Starting with the line that contains "pull spoken text from spectrogram", give again exactly and only each line through the end of the records; include the last line and exclude pictures.
-- MATERIAL PROVIDED follows --
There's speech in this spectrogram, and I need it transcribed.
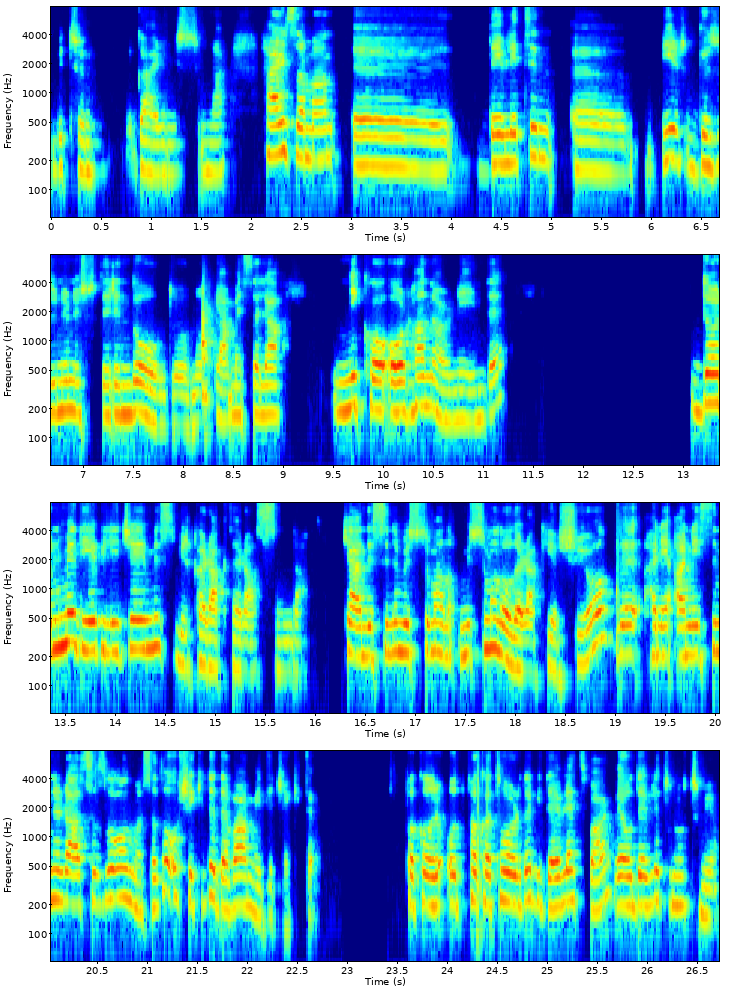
bütün gayrimüslimler her zaman e, devletin e, bir gözünün üstlerinde olduğunu yani mesela Niko Orhan örneğinde dönme diyebileceğimiz bir karakter aslında. Kendisini Müslüman Müslüman olarak yaşıyor ve hani annesinin rahatsızlığı olmasa da o şekilde devam edecekti. Fakat, fakat orada bir devlet var ve o devlet unutmuyor.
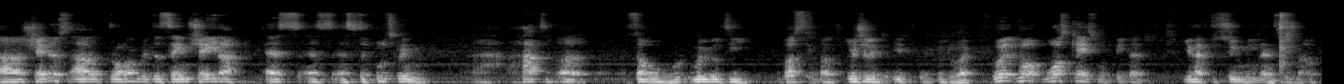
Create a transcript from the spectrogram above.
uh, shadows are drawn with the same shader as as, as the full screen uh, HUD. Uh, so we will see. But, but usually it, it would work. Well, well, worst case would be that you have to zoom in and zoom out.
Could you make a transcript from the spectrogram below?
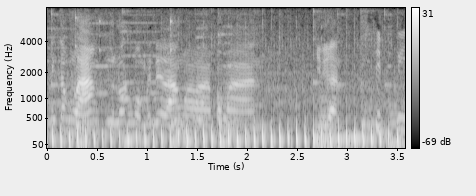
ไม่ต้องล้างคือรถผมไม่ได้ล้างมาประมาณกี่เดือนสิบปี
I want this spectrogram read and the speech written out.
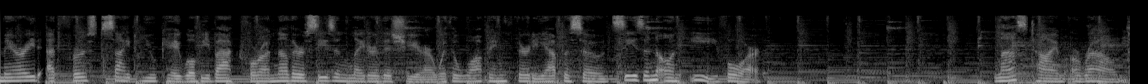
Married at First Sight UK will be back for another season later this year with a whopping 30-episode season on E4. Last time around,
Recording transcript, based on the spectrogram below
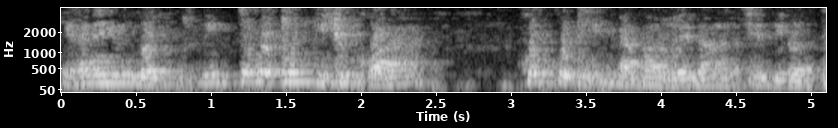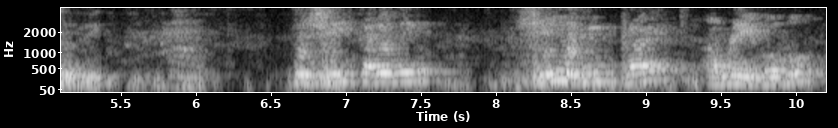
এখানে নত- নিত্য নতুন কিছু করা খুব কঠিন ব্যাপার হয়ে দাঁড়াচ্ছে দিনত্ব দিন তো সেই কারণে সেই অভিপ্রায় আমরা এগোবো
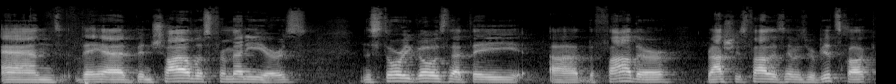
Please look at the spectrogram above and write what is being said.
and they had been childless for many years. And the story goes that they, uh, the father, Rashi's father's name is Rabbi Yitzchak,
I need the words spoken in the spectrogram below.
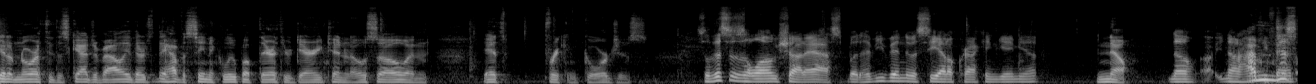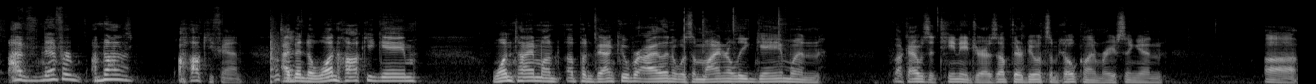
Get up north through the Skagit Valley. There's they have a scenic loop up there through Darrington and Oso, and it's freaking gorgeous. So this is a long shot ass, but have you been to a Seattle Kraken game yet? No, No, Uh, you're not a hockey I'm fan? just I've never I'm not a hockey fan. I've been to one hockey game, one time on up in Vancouver Island. It was a minor league game when, fuck, I was a teenager. I was up there doing some hill climb racing, and uh,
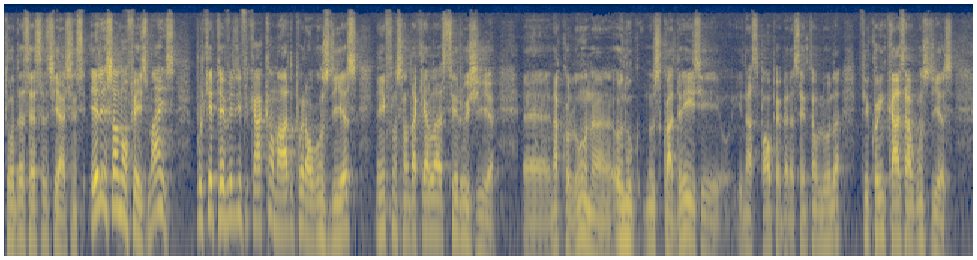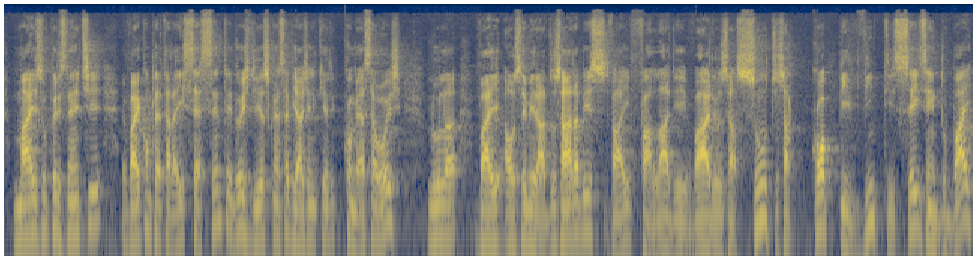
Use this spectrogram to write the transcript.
todas essas viagens. Ele só não fez mais porque teve de ficar acamado por alguns dias em função daquela cirurgia eh, na coluna, ou no- nos quadris e, e nas pálpebras. Então Lula ficou em casa alguns dias. Mas o presidente vai completar aí 62 dias com essa viagem que ele começa hoje. Lula vai aos Emirados Árabes, vai falar de vários assuntos, a COP26 em Dubai,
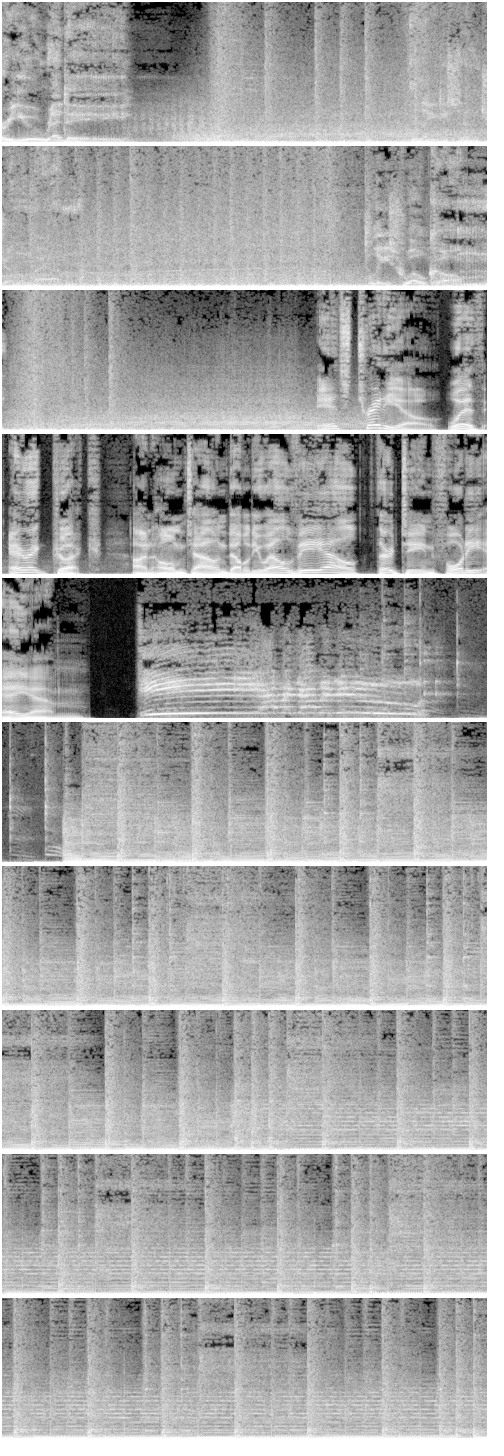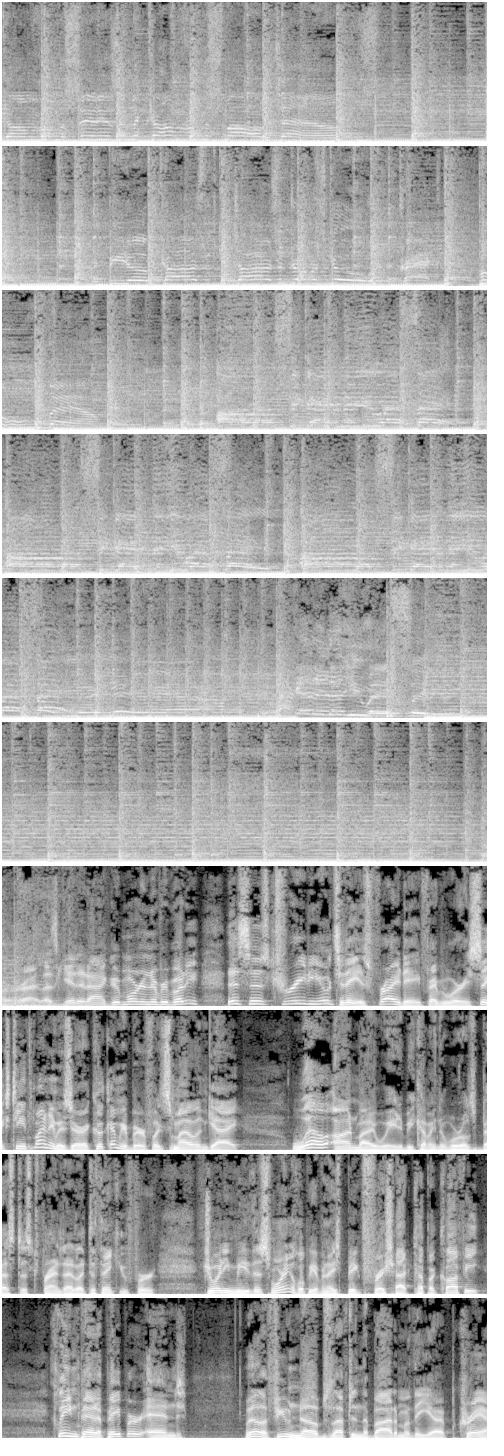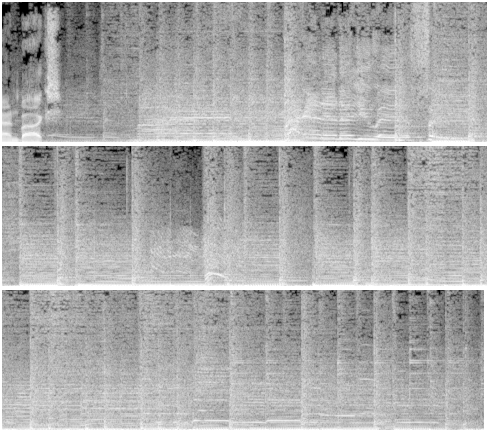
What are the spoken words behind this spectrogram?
Are you ready? Ladies and gentlemen, please welcome. It's Tradio with Eric Cook on Hometown WLVL 1340 AM. They get it on. Good morning, everybody. This is Tradio. Today is Friday, February 16th. My name is Eric Cook. I'm your barefoot smiling guy. Well on my way to becoming the world's bestest friend. I'd like to thank you for joining me this morning. I hope you have a nice, big, fresh, hot cup of coffee, clean pad of paper, and, well, a few nubs left in the bottom of the uh, crayon box.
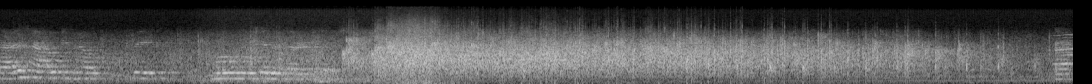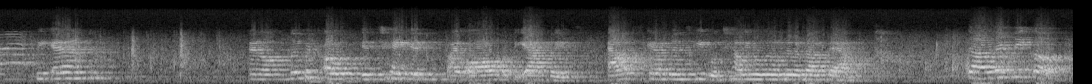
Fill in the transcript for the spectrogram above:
That is how we can help make Wilmington a better place. At the end, an Olympic oath is taken by all of the athletes. Alex Gadaminsky will tell you a little bit about that. The Olympic oath.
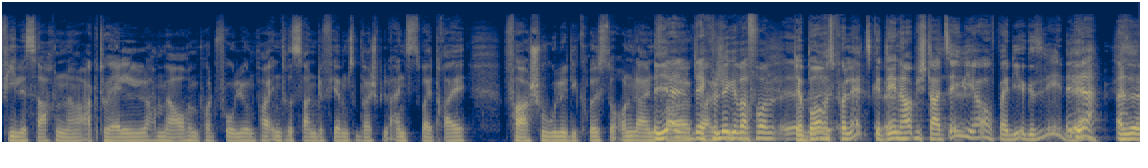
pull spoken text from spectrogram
viele Sachen. Ne. Aktuell haben wir auch im Portfolio ein paar interessante Firmen, zum Beispiel 123 Fahrschule, die größte online Ja, der Kollege war von. äh, Der Boris Poletzke, den habe ich tatsächlich auch bei dir gesehen. Ja, also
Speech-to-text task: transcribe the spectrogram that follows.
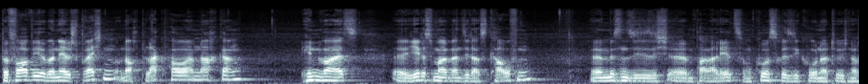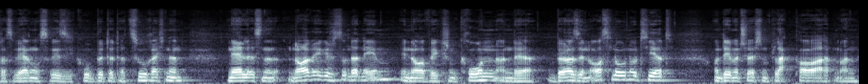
Bevor wir über Nell sprechen und auch Plug Power im Nachgang, Hinweis, jedes Mal, wenn Sie das kaufen, äh, müssen Sie sich äh, parallel zum Kursrisiko natürlich noch das Währungsrisiko bitte dazu rechnen. Nell ist ein norwegisches Unternehmen, in norwegischen Kronen an der Börse in Oslo notiert und dementsprechend Plug Power hat man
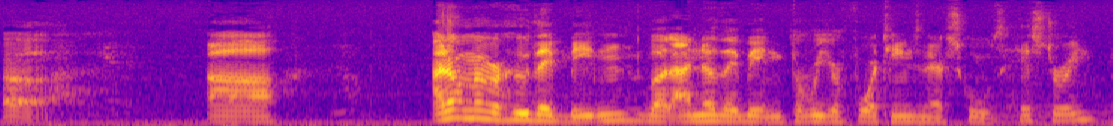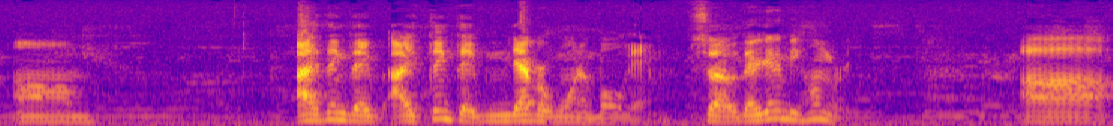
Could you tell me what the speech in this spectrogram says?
Uh, uh, I don't remember who they've beaten, but I know they've beaten three or four teams in their school's history. Um, I think they've I think they've never won a bowl game, so they're gonna be hungry. Uh,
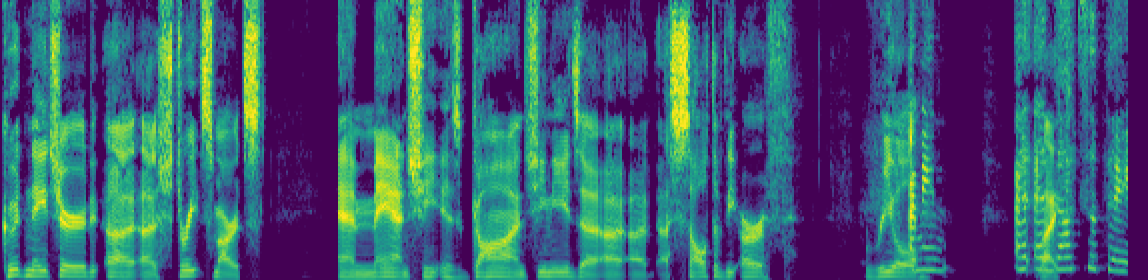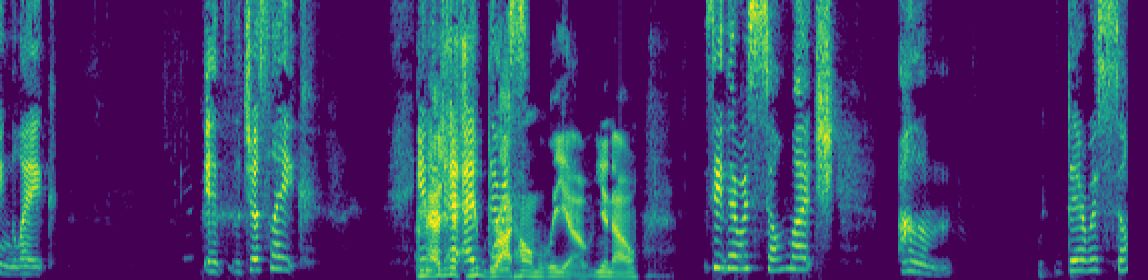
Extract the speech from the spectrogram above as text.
good-natured uh, uh street smarts and man she is gone she needs a a, a, salt of the earth real I mean, and, and like- that's the thing. Like, it's just like. you know, imagine if you brought was- home leo you know see there was so much um there was so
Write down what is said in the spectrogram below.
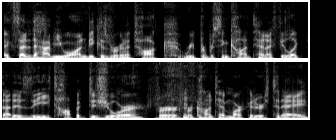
Excited to have you on because we're going to talk repurposing content. I feel like that is the topic du jour for, for content marketers today.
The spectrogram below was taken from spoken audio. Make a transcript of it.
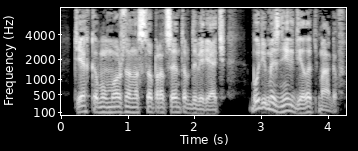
— тех, кому можно на сто процентов доверять. Будем из них делать магов.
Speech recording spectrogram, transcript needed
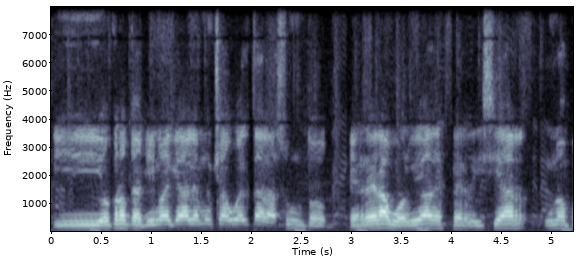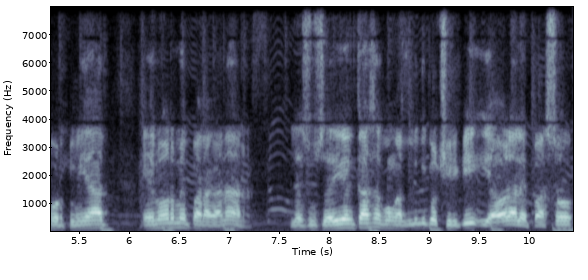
y yo creo que aquí no hay que darle mucha vuelta al asunto. Herrera volvió a desperdiciar una oportunidad enorme para ganar. Le sucedió en casa con Atlético Chiriquí y ahora le pasó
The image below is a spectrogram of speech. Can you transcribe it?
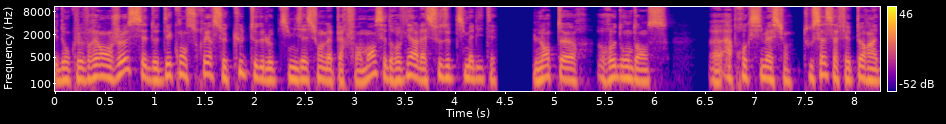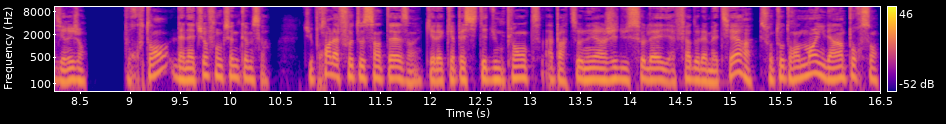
Et donc le vrai enjeu, c'est de déconstruire ce culte de l'optimisation de la performance et de revenir à la sous-optimalité. Lenteur, redondance, euh, approximation, tout ça, ça fait peur à un dirigeant. Pourtant, la nature fonctionne comme ça. Tu prends la photosynthèse, qui est la capacité d'une plante à partir de l'énergie du soleil à faire de la matière, son taux de rendement, il est à 1%.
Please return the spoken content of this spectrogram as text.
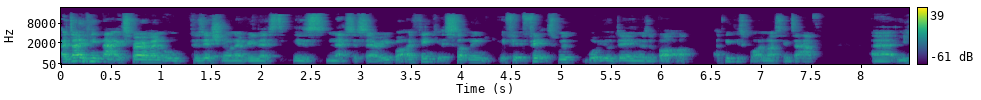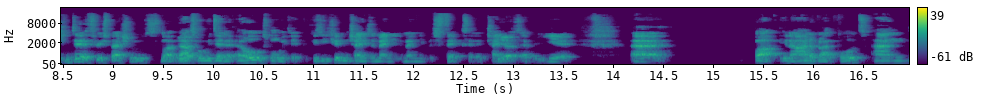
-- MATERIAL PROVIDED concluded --
RESPONSE>
pull spoken text from spectrogram
viele Sachen. Ne. Aktuell haben wir auch im Portfolio ein paar interessante Firmen, zum Beispiel 123 Fahrschule, die größte online Ja, der Kollege war von. äh, Der Boris Poletzke, den habe ich tatsächlich auch bei dir gesehen. Ja, also
Speech-to-text task: transcribe the spectrogram that follows.
Bevor wir über Nell sprechen und auch Plug Power im Nachgang, Hinweis, jedes Mal, wenn Sie das kaufen, äh, müssen Sie sich äh, parallel zum Kursrisiko natürlich noch das Währungsrisiko bitte dazu rechnen. Nell ist ein norwegisches Unternehmen, in norwegischen Kronen an der Börse in Oslo notiert und dementsprechend Plug Power hat man
Could you tell me what the speech in this spectrogram says?
Uh, uh, I don't remember who they've beaten, but I know they've beaten three or four teams in their school's history. Um, I think they've I think they've never won a bowl game, so they're gonna be hungry. Uh,
Extract the speech from the spectrogram above as text.
good-natured uh, uh street smarts and man she is gone she needs a a, a, salt of the earth real I mean, and, and like- that's the thing. Like, it's just like. you know, imagine if you brought was- home leo you know see there was so much um there was so
Write down what is said in the spectrogram below.
Excited to have you on because we're going to talk repurposing content. I feel like that is the topic du jour for, for content marketers today.
The spectrogram below was taken from spoken audio. Make a transcript of it.
— тех, кому можно на сто процентов доверять. Будем из них делать магов.
Speech recording spectrogram, transcript needed
y yo creo que aquí no hay que darle mucha vuelta al asunto. Herrera volvió a desperdiciar una oportunidad enorme para ganar. Le sucedió en casa con Atlético Chiriquí y ahora le pasó
The image below is a spectrogram of speech. Can you transcribe it?
Et donc le vrai enjeu, c'est de déconstruire ce culte de l'optimisation de la performance et de revenir à la sous-optimalité. Lenteur, redondance, euh, approximation, tout ça, ça fait peur à un dirigeant. Pourtant, la nature fonctionne comme ça. Tu prends la photosynthèse, qui est la capacité d'une plante à partir de l'énergie du soleil à faire de la matière, son taux de rendement, il est à 1%.
Please return the spoken content of this spectrogram as text.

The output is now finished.